Change in a Crowded Field
BY Kerry Eleveld
June 10 2009 12:00 AM ET
Anthony Woods may be running for California's 10th congressional seat amid at least eight other candidates, but that's the way he likes it.
"I'm running against the field, and I think it's the best way to approach it," Woods says, noting that the three best-known candidates -- all fellow Democrats -- bear the ignominious distinction of working in the state's capitol. "Right now, Californians give the leadership of Sacramento a 14% approval rating -- I think that clearly helps me."
Woods, an Iraq veteran who was discharged under the military's gay ban just last December, hopes to fill the seat being vacated by the current sponsor of the "don't ask, don't tell" repeal bill, Congresswoman Ellen Tauscher, who has been tapped by President Obama for a position at the State Department.
Accomplishing his goal would make him the first openly gay African-American member of Congress. But the path is far from certain in this race, which features no incumbent, an unusually crowded field (including six Democrats, a Republican, a Green Party candidate, and one "decline to state"), and an open primary that pits all candidates against each other regardless of party affiliation.
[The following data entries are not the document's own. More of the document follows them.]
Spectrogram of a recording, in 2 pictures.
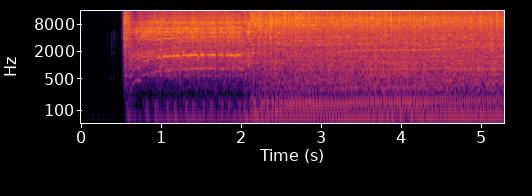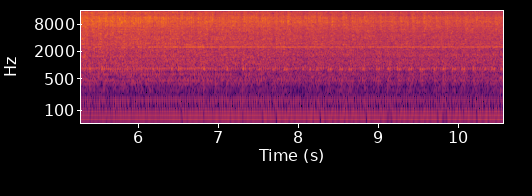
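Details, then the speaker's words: Honda GX630 engine fires and immediately runs at a loud, steady flat-out roar, never settling to idle. The governor will not move and feels solid once running, though it is free when stopped: stuck at full throttle. "As you just saw, as soon as you fire this engine up, we are stuck on flat out. Doesn't matter where you move. You can't move the governor. It's solid."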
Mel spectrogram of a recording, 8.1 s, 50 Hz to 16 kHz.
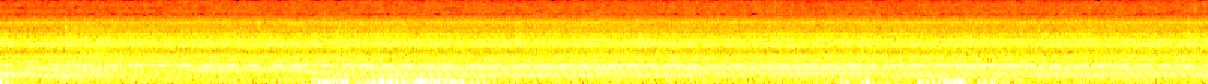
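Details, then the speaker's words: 115V AC industrial fan on a variac at its 115 V maximum: a steady whir with a constant hum and rushing air, slightly louder than before. No rattles or rubbing; it runs smoothly at full speed with brilliant cooling. "this is the maximum voltage when the fan a small it's a little bit louder but the cooling is just brilliant"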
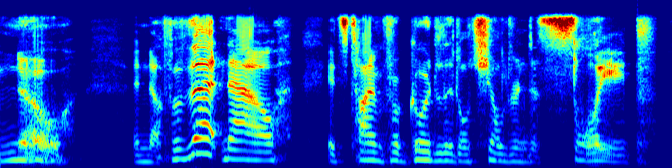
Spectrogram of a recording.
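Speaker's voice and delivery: loud, booming, bellowing monster roar. A game master voices the clawed creature confronting the players, bellowing. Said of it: "he he bellows like".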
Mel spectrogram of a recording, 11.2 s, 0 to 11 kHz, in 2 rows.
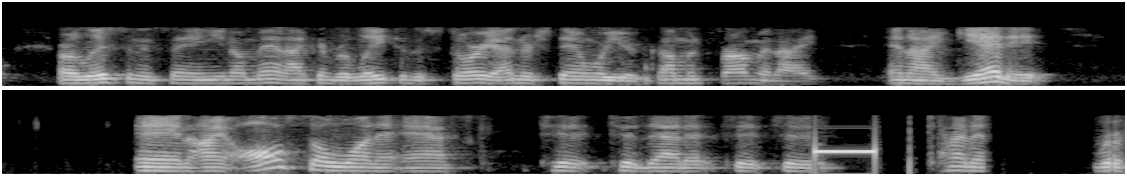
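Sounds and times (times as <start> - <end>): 
speech: 0.3 - 5.4, 6.3 - 11.2
call app steady electronic beep: 9.7 - 10.0.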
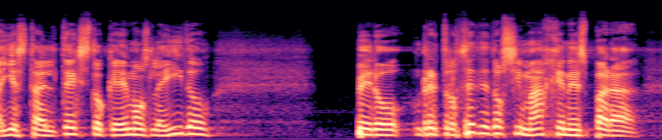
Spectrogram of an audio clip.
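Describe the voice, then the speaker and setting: Over a quiet background, a man talks at a moderate pace. His voice sits at a fairly high pitch. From Spain, Madrid (Carabanchel); Madrid, Spain. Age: 50s. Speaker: preacher. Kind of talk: sermon. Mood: warm, humorous, engaging. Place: church. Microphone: handheld.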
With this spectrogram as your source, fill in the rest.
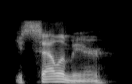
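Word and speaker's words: Ysalamiri: Wait, how do you pronounce that word again? – Yislarmy, Yislamy, I don't know. – What is that? – Yisalamir. – Yisalamir, whatever.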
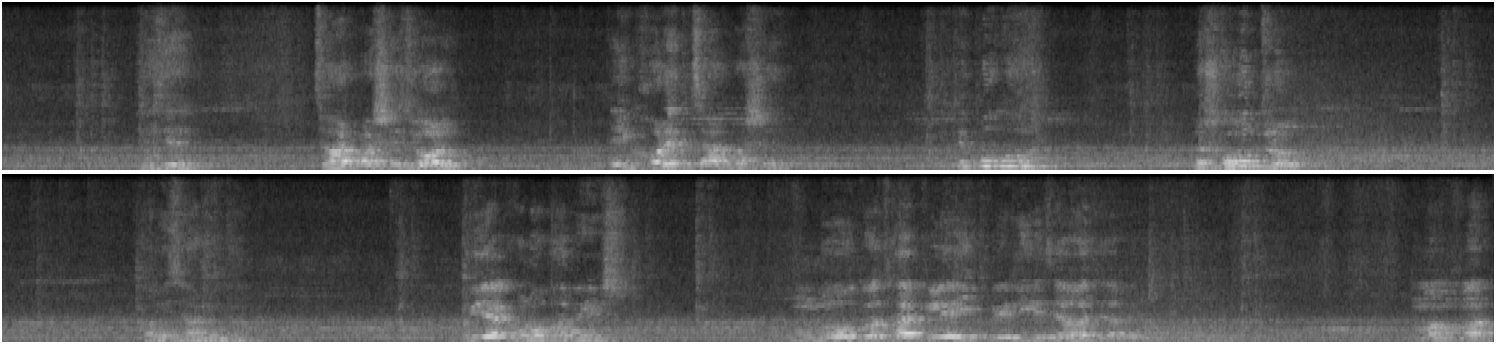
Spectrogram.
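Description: A young man speaks dramatically in bursts, heard from across a room.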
If no single candidate wins the primary vote with more than 50%, a runoff ensues, with the top candidates from each party squaring off against each other.
"You could be looking at 10 or more candidates," says Todd Stenhouse, senior adviser to Woods, referring to the primary. "But the reality is that it's an overwhelmingly Democratic district, so the conventional wisdom is, that's where the race will be determined."
Woods is the only candidate thus far who was born in the district, and as personal stories go, his is plenty compelling. The 28-year-old was raised in Fairfield by his single mother, a small-business owner who cleans houses for a living. He earned a congressional appointment to the U.S. Military Academy at West Point and, upon graduating, served two tours of duty in Iraq. He then returned to school to get his master's degree from Harvard's Kennedy School of Government and was selected to be a professor of economics at his alma mater, West Point, in 2011.